Pulse-pressure variation and hemodynamic response in patients with elevated pulmonary artery pressure: a clinical study
1 Department of Intensive Care Medicine, Bern University Hospital and University of Bern (Inselspital), Freiburgstrasse 10, 3010 Bern, Switzerland
2 Department of Anesthesiology and Pain Therapy, Bern University Hospital and University of Bern (Inselspital), Freiburgstrasse 10, 3010 Bern, Switzerland
Critical Care 2010, 14:R111 doi:10.1186/cc9060
See related commentary by Madger, http://ccforum.com/content/14/5/197Published: 11 June 2010
Pulse-pressure variation (PPV) due to increased right ventricular afterload and dysfunction may misleadingly suggest volume responsiveness. We aimed to assess prediction of volume responsiveness with PPV in patients with increased pulmonary artery pressure.
Fifteen cardiac surgery patients with a history of increased pulmonary artery pressure (mean pressure, 27 ± 5 mm Hg (mean ± SD) before fluid challenges) and seven septic shock patients (mean pulmonary artery pressure, 33 ± 10 mm Hg) were challenged with 200 ml hydroxyethyl starch boli ordered on clinical indication. PPV, right ventricular ejection fraction (EF) and end-diastolic volume (EDV), stroke volume (SV), and intravascular pressures were measured before and after volume challenges.
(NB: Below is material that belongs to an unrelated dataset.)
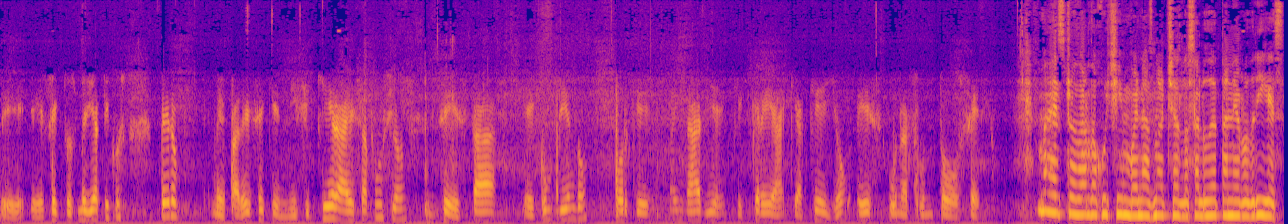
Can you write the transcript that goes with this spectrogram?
de, efectos mediáticos, pero me parece que ni siquiera esa función se está eh, cumpliendo porque no hay nadie que crea que aquello es un asunto serio. Maestro Eduardo Juchín, buenas noches. Lo saluda Tania Rodríguez.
Of 69 fluid challenges, 19 (28%) increased SV > 10%. PPV did not predict volume responsiveness (area under the receiver operating characteristic curve, 0.555; P = 0.485). PPV was ≥13% before 46 (67%) fluid challenges, and SV increased in 13 (28%). Right ventricular EF decreased in none of the fluid challenges, resulting in increased SV, and in 44% of those in which SV did not increase (P = 0.0003). EDV increased in 28% of fluid challenges, resulting in increased SV, and in 44% of those in which SV did not increase (P = 0.272).
Both early after cardiac surgery and in septic shock, patients with increased pulmonary artery pressure respond poorly to fluid administration. Under these conditions, PPV cannot be used to predict fluid responsiveness. The frequent reduction in right ventricular EF when SV did not increase suggests that right ventricular dysfunction contributed to the poor response to fluids.